The 300C debuted at the 2004 Detroit auto show, a few months before its spring sales launch.
It had a high beltline, short windows and a front end inspired by the Chrysler Chronos concept shown in 1998.
“What we like to do as designers is create something that will look good forever, and a lot of that’s good proportions,” Gilles said. “We cut a really good deal with engineering to give us a really good stance on the vehicle. Once a vehicle has good stance, it should always look pretty good forever.”
The new 300 elevated the Chrysler brand from the Concorde, LHS and 300M. Perugi said it was one of the first models to use parts from Daimler vehicles.
The sedan was so popular at first that Chrysler was backed up with orders for about five months.
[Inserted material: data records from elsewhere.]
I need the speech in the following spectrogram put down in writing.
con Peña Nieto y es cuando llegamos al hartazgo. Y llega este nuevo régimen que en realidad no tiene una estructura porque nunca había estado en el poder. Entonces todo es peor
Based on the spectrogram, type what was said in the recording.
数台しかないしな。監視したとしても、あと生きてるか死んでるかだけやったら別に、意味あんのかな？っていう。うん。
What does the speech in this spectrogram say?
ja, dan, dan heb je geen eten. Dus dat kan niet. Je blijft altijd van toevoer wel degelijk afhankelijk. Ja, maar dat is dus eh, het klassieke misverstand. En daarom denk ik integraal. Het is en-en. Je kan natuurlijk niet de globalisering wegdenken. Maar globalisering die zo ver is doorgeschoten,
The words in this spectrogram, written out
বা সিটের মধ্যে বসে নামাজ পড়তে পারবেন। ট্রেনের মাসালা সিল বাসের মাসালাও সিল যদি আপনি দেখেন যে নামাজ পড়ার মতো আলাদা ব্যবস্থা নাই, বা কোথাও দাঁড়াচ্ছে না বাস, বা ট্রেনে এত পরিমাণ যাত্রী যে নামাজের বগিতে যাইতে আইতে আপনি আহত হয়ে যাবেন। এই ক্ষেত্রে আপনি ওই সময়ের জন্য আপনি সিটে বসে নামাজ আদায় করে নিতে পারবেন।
Perugi said Chrysler’s share of Black consumers doubled within the first year. Among the early customers were rapper Snoop Dogg and then-Sen. Barack Obama.
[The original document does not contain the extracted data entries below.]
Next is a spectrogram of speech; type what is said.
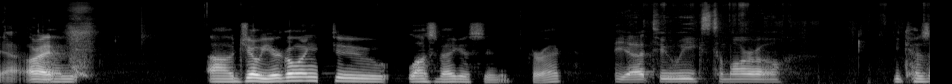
Yeah. All right. And uh, Joe, you're going to Las Vegas soon, correct? Yeah, two weeks tomorrow. Because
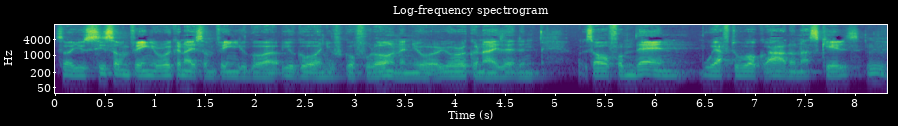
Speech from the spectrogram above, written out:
So you see something, you recognize something, you go, you go and you go full on, and you you recognize it. And so from then we have to work hard on our skills, mm.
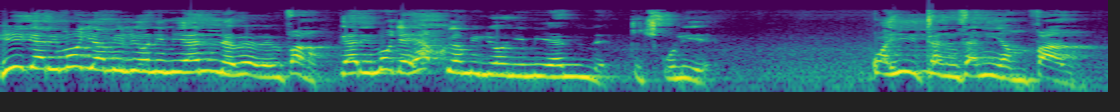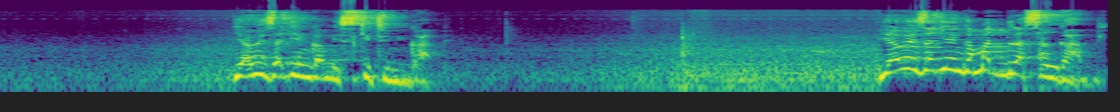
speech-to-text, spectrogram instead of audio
Hii gari moja ya milioni mia nne wewe mfano gari moja yako ya milioni mia nne tuchukulie. Kwa hii tanzania mfano yaweza jenga misikiti mingapi? Yaweza jenga madrasa ngapi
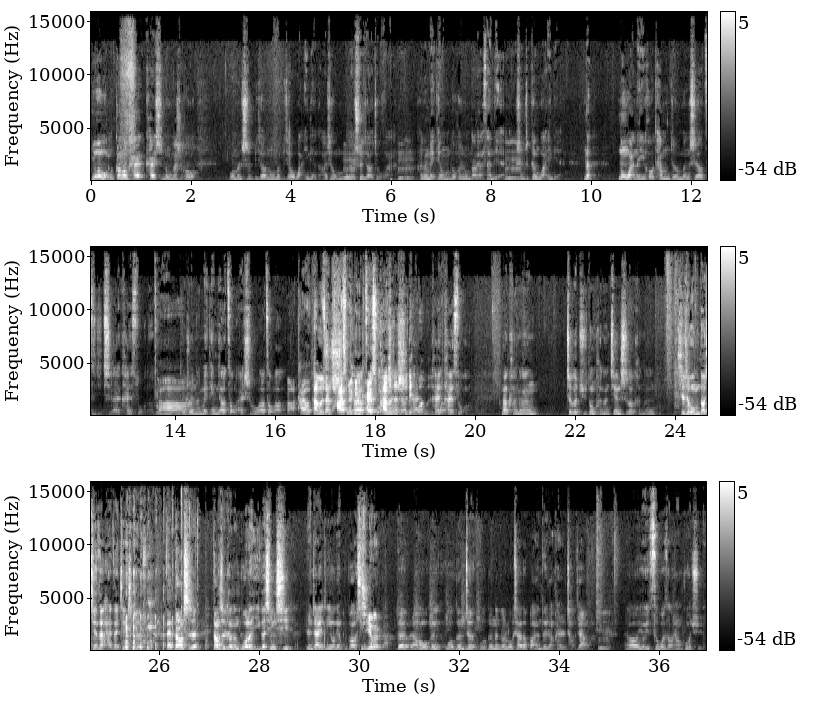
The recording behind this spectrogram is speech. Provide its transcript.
因为我们刚刚开开始弄的时候，我们是比较弄得比较晚一点的，而且我们本来睡觉就晚，嗯嗯可能每天我们都会弄到两三点，甚至更晚一点。那弄完了以后，他们这个门是要自己起来开锁的。等啊于说你每天你要走了，哎，师傅我要走了，啊，他要他们是再爬起来给你开锁，他们是10点关门开开锁，那可能这个举动可能坚持了，可能其实我们到现在还在坚持这个举动，但当时当时可能过了一个星期，人家已经有点不高兴急了是吧？对，然后我跟我跟这我跟那个楼下的保安队长开始吵架了。嗯。然后有一次我早上过去，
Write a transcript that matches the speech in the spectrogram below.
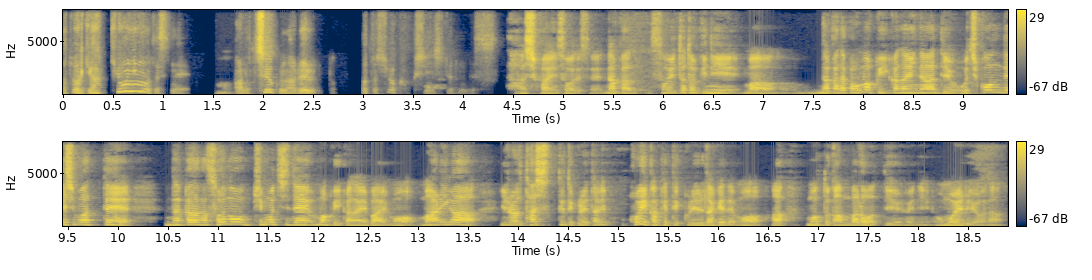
あとは逆境にもですねうん、あの、強くなれると、私は確信してるんです。確かにそうですね。なんか、そういった時に、まあ、なかなかうまくいかないなっていう落ち込んでしまって、なかなかその気持ちでうまくいかない場合も、周りがいろいろ助けてくれたり、声かけてくれるだけでも、あ、もっと頑張ろうっていうふうに思えるような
U.S. sales of the car nearly reached 113,000 in 2004 and topped 140,000 in each of the next two years. Chrysler CEO Christine Feuell said the brand has sold more than 1.2 million 300s since the launch.
Gilles said one of the secrets to the 300’s longevity is that it came to be viewed as a canvas for self-expression.
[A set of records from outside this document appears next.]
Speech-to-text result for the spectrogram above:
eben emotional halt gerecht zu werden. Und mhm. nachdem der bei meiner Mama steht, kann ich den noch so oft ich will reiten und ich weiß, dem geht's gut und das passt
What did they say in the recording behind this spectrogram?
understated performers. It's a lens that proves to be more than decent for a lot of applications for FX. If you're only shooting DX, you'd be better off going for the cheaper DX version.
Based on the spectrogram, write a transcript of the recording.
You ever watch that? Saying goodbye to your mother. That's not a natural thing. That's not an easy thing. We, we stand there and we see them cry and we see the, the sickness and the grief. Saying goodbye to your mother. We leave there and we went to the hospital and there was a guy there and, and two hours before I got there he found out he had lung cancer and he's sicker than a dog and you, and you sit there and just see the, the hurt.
“Sometimes you can buy a vehicle ready-made with his expression all said and done, and there are certain vehicles that welcome it,” Gilles said. “The Wrangler is one of those; 300 is one of those, where it just begs people to put their own spice on it.”